In 1902, the bridge was finally near completion, but many were worried about the bridge’s functional plainness.
A 1903 fire on the bridge created a scary scene over the East River, but the cables and wires proved durable.
From the Brooklyn Daily Eagle souvenir section celebrating the opening of the bridge:
An illustration from the 1915 book New York: The Wonder City
Seen from South Eighth and Berry Streets in Brooklyn, 1935.
The old spelling of the name continually popped up in various places as late as the early 20th century. This passenger tickets dates to between 1903 and 1915.
Williamsburg Bridge Plaza — and the handsome equestrian statue of George Washington — festooned with banners at the start of World War I.
The approach to the Williamsburg Bridge from the Manhattan side. Delancey Street had to be widened to accommodate the influx of transportation options flooding onto the bridge.
The bridge is central to the growth of New York’s immigrant (and particularly Jewish) communities. While its construction did displace thousands of people, the bridge would actually facilitate better living conditions for Lower East Side immigrant groups by encouraging migration to less populated Brooklyn neighborhoods. The New York Herald even called it the “Jews Highway” as those of Eastern European and Russian Jewish heritage transplanted to Williamsburg.

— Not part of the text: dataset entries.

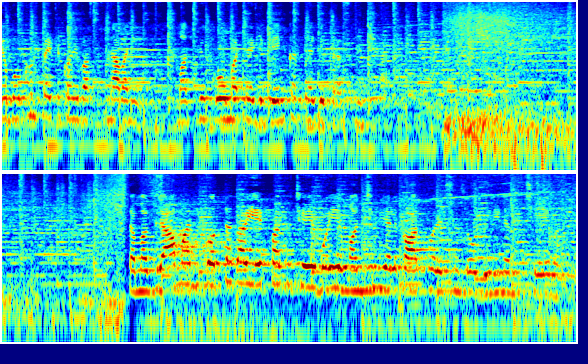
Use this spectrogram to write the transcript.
ఏ ముఖం పెట్టుకొని వస్తున్నామని మంత్రి కోమటిరెడ్డి వెంకటరెడ్డి ప్రశ్నించారు. తమ గ్రామాన్ని కొత్తగా ఏర్పాటు చేయబోయే మంచిర్యాల కార్పొరేషన్లో విలీనం చేయవచ్చు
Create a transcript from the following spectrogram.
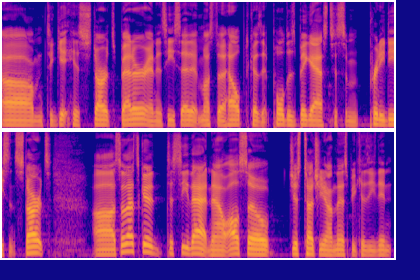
um, to get his starts better. And as he said, it must have helped because it pulled his big ass to some pretty decent starts. Uh, so that's good to see that. Now, also just touching on this because he didn't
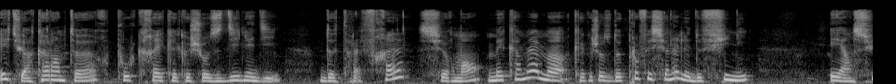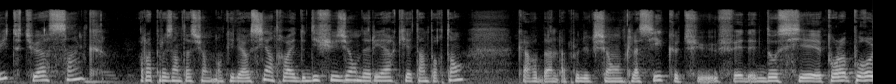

The ritual of tashlikh תשליך has often been performed on the bridge.
From the film The Naked City
These past episodes were mentioned in this week’s podcast. After finishing the Williamsburg Bridge show, go back and give these a listen: